Claire Strader said that the bond she creates by being at the pick-up for her “member-pack” delivery sites is invaluable. “We can talk about why there are so few tomatoes,” she said. “Members really want to know, and really care.”
While it can be time-consuming and a challenge to get members out to the farm, all agree that it has great value. Suggestions include pumpkin or raspberry picking, or a pesto party. “Doing chick events for 7 years, where kids can hold chicks and (now) pet baby bunnies and lambs, we get 300 people from 300 member families,” one farmer said. “They love the pictures they get.”
“Invest a little so you can give something away, maybe get a keg of local beer or some ice cream,” another recommended. “Lower your expectations,” another conceded. “Invite them all, and if only five come, consider it a success and make it a great day for them.”
Dela and Tony Ends of Scotch Hill Farm have gone to the opposite extreme; they will go to member-invitation events, such as church events or community meals. They’ve had one core group of members from a church over an hour-and-a-half away for many years. “They call us and ask when they can come out to help,” Dela laughs. “A connection to our farm is really important to them.”
Another farmer, living outside a community of only 8,000, spends a lot of time creating awareness of her farm throughout the community, speaking at service groups, making library presentations, donating food for events. “I consider everyone in my community a member, even if they’re not a share-holder,” she said. She recommends you ask yourself, “Who is your community, and how do I bring them in?”

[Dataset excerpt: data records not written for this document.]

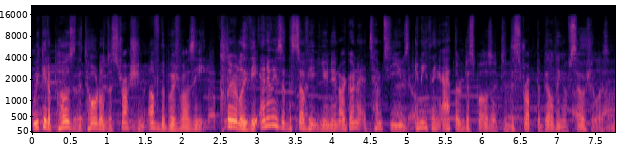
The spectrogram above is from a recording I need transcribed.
We could oppose the total destruction of the bourgeoisie. Clearly, the enemies of the Soviet Union are going to attempt to use anything at their disposal to disrupt the building of socialism.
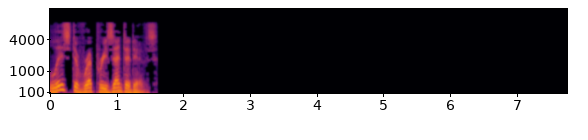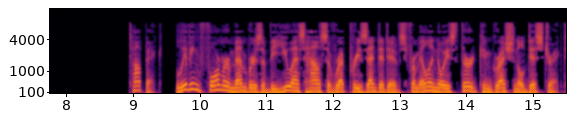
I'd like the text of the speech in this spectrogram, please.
List of representatives Living former members of the U.S. House of Representatives from Illinois' 3rd Congressional District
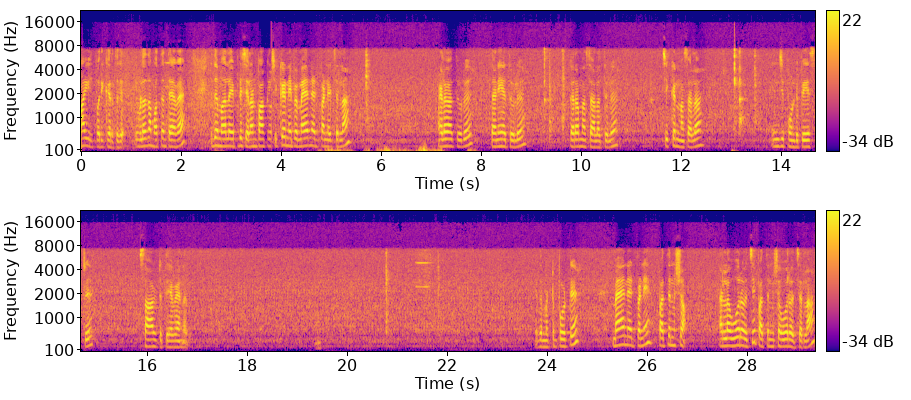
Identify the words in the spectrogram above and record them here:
ஆயில் பொரிக்கிறதுக்கு. இவ்வளோ தான் மொத்தம் தேவை. இது முதல்ல எப்படி செய்யலாம்னு பார்க்கலாம். சிக்கன் இப்போ மேரினேட் பண்ணி வச்சிடலாம். மிளகாத்தூள் தனியாத்தூள் கரம் மசாலாத்தூள் சிக்கன் மசாலா இஞ்சி பூண்டு பேஸ்ட்டு சால்ட்டு தேவையானது. இதை மட்டும் போட்டு மேரினேட் பண்ணி பத்து நிமிஷம். நல்லா ஊற வச்சு பத்து நிமிஷம் ஊற வச்சிடலாம்.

On Feb. 24, 2017—CSA Sign-up Day—a national CSA Partner Charter was inaugurated. Initiated by a group of 40 CSA farmers led by CSA pioneer and author Elizabeth Henderson, the CSA Charter is a set of 12 core principles that provide a clear definition of what Community Supported Agriculture farms are. Elizabeth and others in the CSA movement are encouraging all CSA farmers to make public commitments to the Charter, and uphold the principles and practices it defines. Supporters point out that the Charter provides transparency for members in their relationships with CSA farms.
“The Charter reminds CSA growers what CSA is about,” said Dela Ends, a 23-year CSA farmer. Ends led a MOSES Conference roundtable discussion about the Charter which about 25 newer and more experienced CSA farmers attended. “We had a great discussion,” she said. “The newer growers were especially excited to see this set of values all laid out.”
The 12 points of the Charter allow for a diversity of models for CSA, but focuses on the offering of farm-grown, high-quality products; the fostering of biodiversity and ecological, soil-based systems; a good-faith commitment of members and farmers as co-producers to share financial risks and rewards; member respect of land and farming practices; food safety; fair prices; cooperation; local seeds and breeds; and social inclusiveness.
Farmers are encouraged to publicly endorse the Charter and make copies available from farm websites etc. View the full Charter.
“The CSA model is unique,” Dan concluded. “We all have the ability to recognize the core principles, but have a lot of freedom to put our own innovations on top, this is one of the rich pieces of the CSA model.”
“Our heart is our strength,” he added. “Many people are looking for these kinds of connections. If we can stay true to the core principles, and communicate from our hearts, we will stay strong.”
Jody Padgham is the finance director for MOSES and co-author of Fearless Farm Finances, now available in an updated edition at mosesorganic.net.
From the May | June 2017 Issue